*EXERCISE REQUIREMENTS:* Ignoring the images, restate the records below word for word.

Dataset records
"""
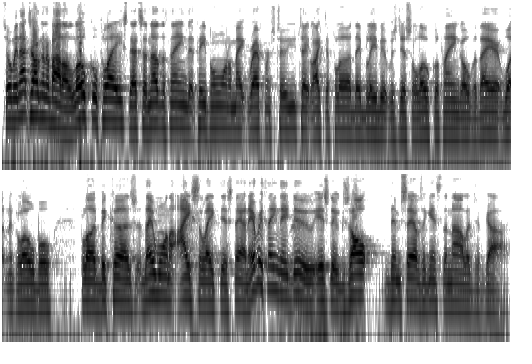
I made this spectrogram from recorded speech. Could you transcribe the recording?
So we're not talking about a local place. That's another thing that people want to make reference to. You take like the flood, they believe it was just a local thing over there. It wasn't a global flood because they want to isolate this down. Everything they do is to exalt themselves against the knowledge of God.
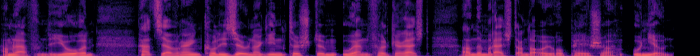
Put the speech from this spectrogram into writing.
Am La vun de Joren hat sie awer eng Kollision agin töcht dem UN-Völkerrecht an dem Recht an der Europäischer Union.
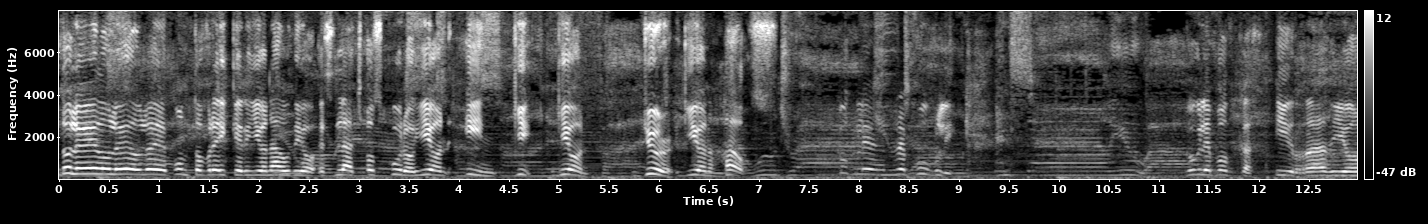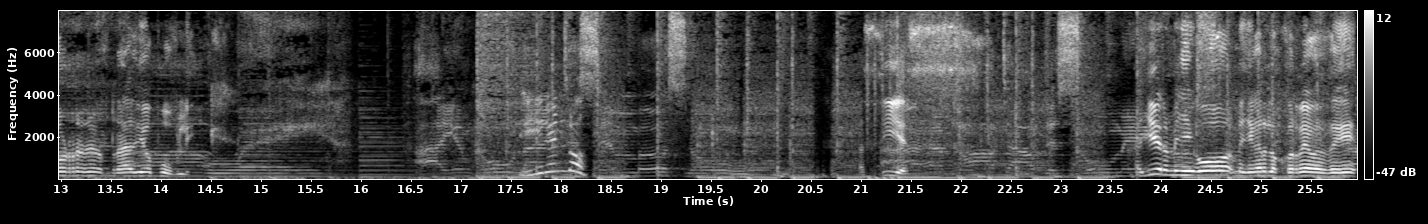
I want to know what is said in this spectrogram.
www.breaker-audio slash oscuro-in-your-house. Google Republic. Google Podcast y Radio Radio Public. Mírenlo. Así es. Ayer me llegó, me llegaron los correos de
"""
*TASK OUTPUT:*
I made this spectrogram from recorded speech. Could you transcribe the recording?
So we're not talking about a local place. That's another thing that people want to make reference to. You take like the flood, they believe it was just a local thing over there. It wasn't a global flood because they want to isolate this down. Everything they do is to exalt themselves against the knowledge of God.
Put the speech from this spectrogram into writing.
Am La vun de Joren hat sie awer eng Kollision agin töcht dem UN-Völkerrecht an dem Recht an der Europäischer Union.
I want to know what is said in this spectrogram.
www.breaker-audio slash oscuro-in-your-house. Google Republic. Google Podcast y Radio Radio Public. Mírenlo. Así es. Ayer me llegó, me llegaron los correos de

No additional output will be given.